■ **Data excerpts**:
↓

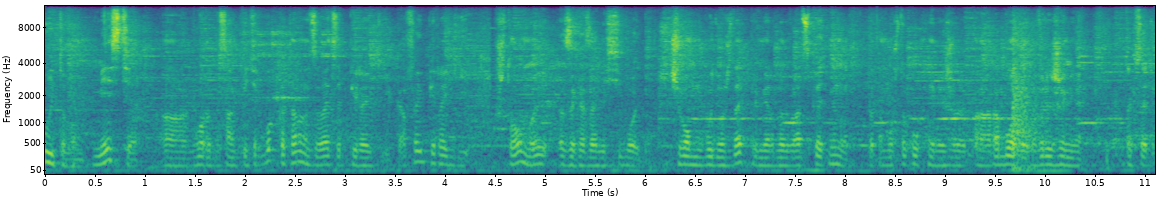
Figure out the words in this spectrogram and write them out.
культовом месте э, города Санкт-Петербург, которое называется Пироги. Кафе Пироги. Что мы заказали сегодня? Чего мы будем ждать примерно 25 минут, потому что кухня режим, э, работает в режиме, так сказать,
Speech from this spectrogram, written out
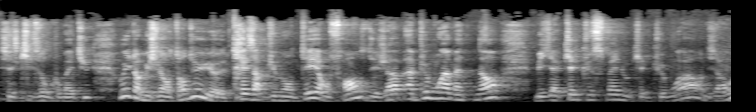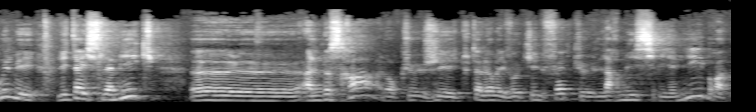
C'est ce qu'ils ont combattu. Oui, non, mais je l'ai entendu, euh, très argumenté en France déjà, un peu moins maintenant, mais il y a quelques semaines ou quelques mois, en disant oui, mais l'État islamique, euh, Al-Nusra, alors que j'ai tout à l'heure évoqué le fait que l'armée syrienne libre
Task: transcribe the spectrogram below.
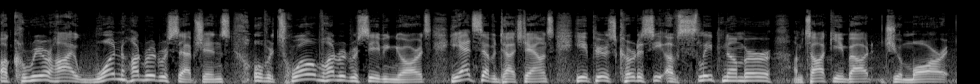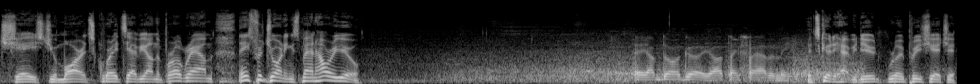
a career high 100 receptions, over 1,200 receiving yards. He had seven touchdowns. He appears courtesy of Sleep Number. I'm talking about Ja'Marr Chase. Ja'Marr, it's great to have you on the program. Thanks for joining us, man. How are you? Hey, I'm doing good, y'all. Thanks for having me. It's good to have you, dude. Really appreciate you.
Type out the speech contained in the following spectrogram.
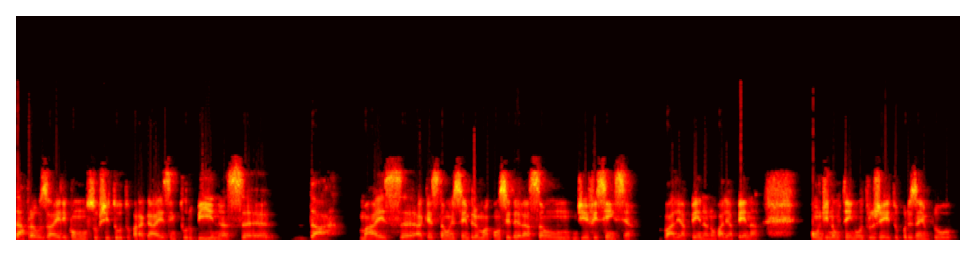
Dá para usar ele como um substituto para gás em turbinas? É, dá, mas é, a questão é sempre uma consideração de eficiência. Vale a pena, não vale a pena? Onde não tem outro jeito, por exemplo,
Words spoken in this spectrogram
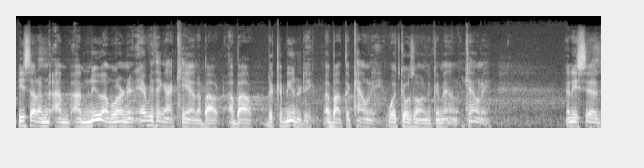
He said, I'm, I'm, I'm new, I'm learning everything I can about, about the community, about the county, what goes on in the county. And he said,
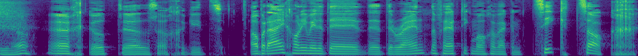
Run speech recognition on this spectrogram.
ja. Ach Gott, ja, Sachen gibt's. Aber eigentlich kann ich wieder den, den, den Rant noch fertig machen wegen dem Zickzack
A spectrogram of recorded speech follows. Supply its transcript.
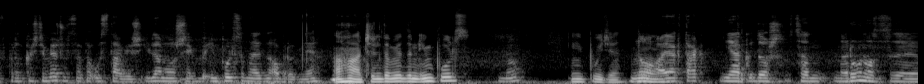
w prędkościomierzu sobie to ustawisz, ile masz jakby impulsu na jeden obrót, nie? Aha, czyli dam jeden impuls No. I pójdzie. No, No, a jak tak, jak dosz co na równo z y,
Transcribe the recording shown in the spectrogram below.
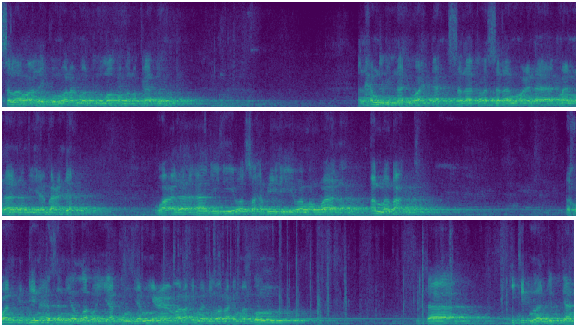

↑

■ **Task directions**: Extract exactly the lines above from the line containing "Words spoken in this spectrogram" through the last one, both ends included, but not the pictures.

■ **Task output**:
Words spoken in this spectrogram
He said, I'm, I'm, I'm new, I'm learning everything I can about, about the community, about the county, what goes on in the county. And he said,
Run speech recognition on this spectrogram.
ja. Ach Gott, ja, Sachen gibt's. Aber eigentlich kann ich wieder den, den, den Rant noch fertig machen wegen dem Zickzack
A spectrogram of recorded speech follows. Supply its transcript.
w prędkościomierzu sobie to ustawisz, ile masz jakby impulsu na jeden obrót, nie? Aha, czyli dam jeden impuls No. I pójdzie. No, No, a jak tak, jak dosz co na równo z y,
Transcribe the recording shown in the spectrogram below.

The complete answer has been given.